Action item: An exact copy of the data is required, with no pictures in it.

**********

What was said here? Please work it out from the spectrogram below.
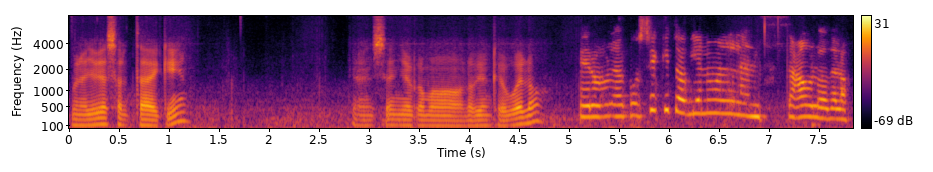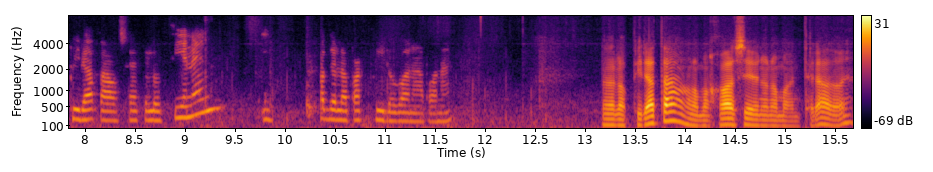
Bueno, yo voy a saltar aquí. Os enseño cómo lo bien que vuelo. Pero la cosa es que todavía no han lanzado lo de los piratas, o sea que lo tienen y de la partida lo van a poner. Lo de los piratas, a lo mejor así no nos hemos enterado, ¿eh?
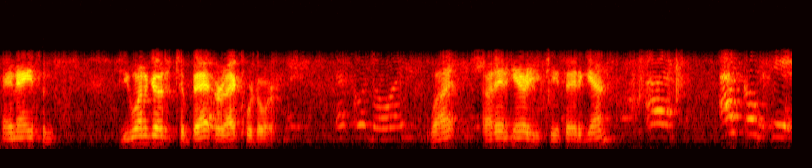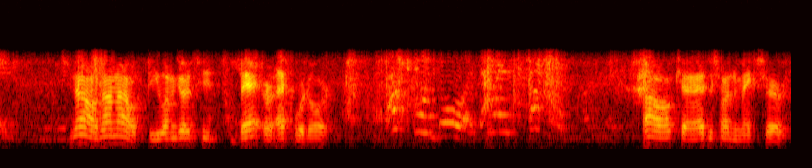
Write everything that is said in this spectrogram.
Hey Nathan, do you want to go to Tibet or Ecuador? Ecuador. What? I didn't hear you. Can you say it again? Uh, Ecuador. No, no, no. Do you want to go to Tibet or Ecuador? Ecuador. Oh, okay. I just wanted to make sure.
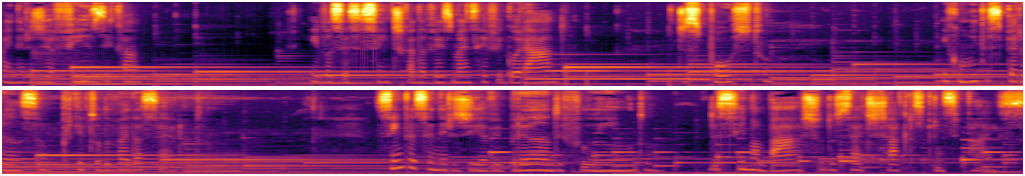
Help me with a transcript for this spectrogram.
a energia física, e você se sente cada vez mais revigorado, disposto e com muita esperança, porque tudo vai dar certo. Sinta essa energia vibrando e fluindo de cima a baixo dos sete chakras principais.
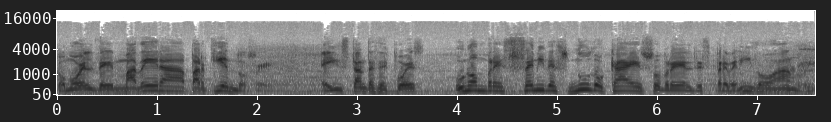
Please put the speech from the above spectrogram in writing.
como el de madera partiéndose, e instantes después, un hombre semidesnudo cae sobre el desprevenido Henry.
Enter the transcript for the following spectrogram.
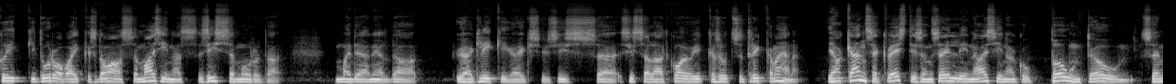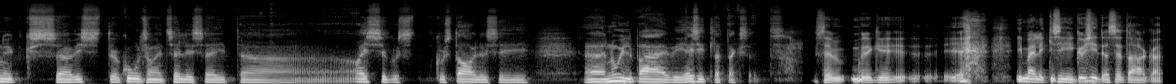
kõiki turvapaikasid omavasse masinasse sisse murda. ma ei tea, nii-öelda ühe klikiga, eks ju, siis, siis sa lähed koju ikka suhteliselt rikka mehena jah, Cancel Questis on selline asi nagu Bone to Own, see on üks äh, vist kuulsamaid selliseid äh, asju, kus, kus taolisi äh, nullpäevi esitletakse, et. see on muidugi imelik isegi küsida seda, aga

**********

Output for this task:
What was said here? Please work it out from the spectrogram below.
Bueno, yo voy a saltar aquí. Os enseño cómo lo bien que vuelo. Pero la cosa es que todavía no han lanzado lo de los piratas, o sea que lo tienen y de la partida lo van a poner. Lo de los piratas, a lo mejor así no nos hemos enterado, ¿eh?
Write everything that is said in this spectrogram.
Hey Nathan, do you want to go to Tibet or Ecuador? Ecuador. What? I didn't hear you. Can you say it again? Uh, Ecuador. No, no, no. Do you want to go to Tibet or Ecuador? Ecuador. Oh, okay. I just wanted to make sure.
Help me with a transcript for this spectrogram.
a energia física, e você se sente cada vez mais revigorado, disposto e com muita esperança, porque tudo vai dar certo. Sinta essa energia vibrando e fluindo de cima a baixo dos sete chakras principais.
Please put the speech from the above spectrogram in writing.
como el de madera partiéndose, e instantes después, un hombre semidesnudo cae sobre el desprevenido Henry.
Enter the transcript for the following spectrogram.
kõiki turvapaikasid omavasse masinasse sisse murda. ma ei tea, nii-öelda ühe klikiga, eks ju, siis, siis sa lähed koju ikka suhteliselt rikka mehena jah, Cancel Questis on selline asi nagu Bone to Own, see on üks äh, vist kuulsamaid selliseid äh, asju, kus, kus taolisi äh, nullpäevi esitletakse, et. see on muidugi imelik isegi küsida seda, aga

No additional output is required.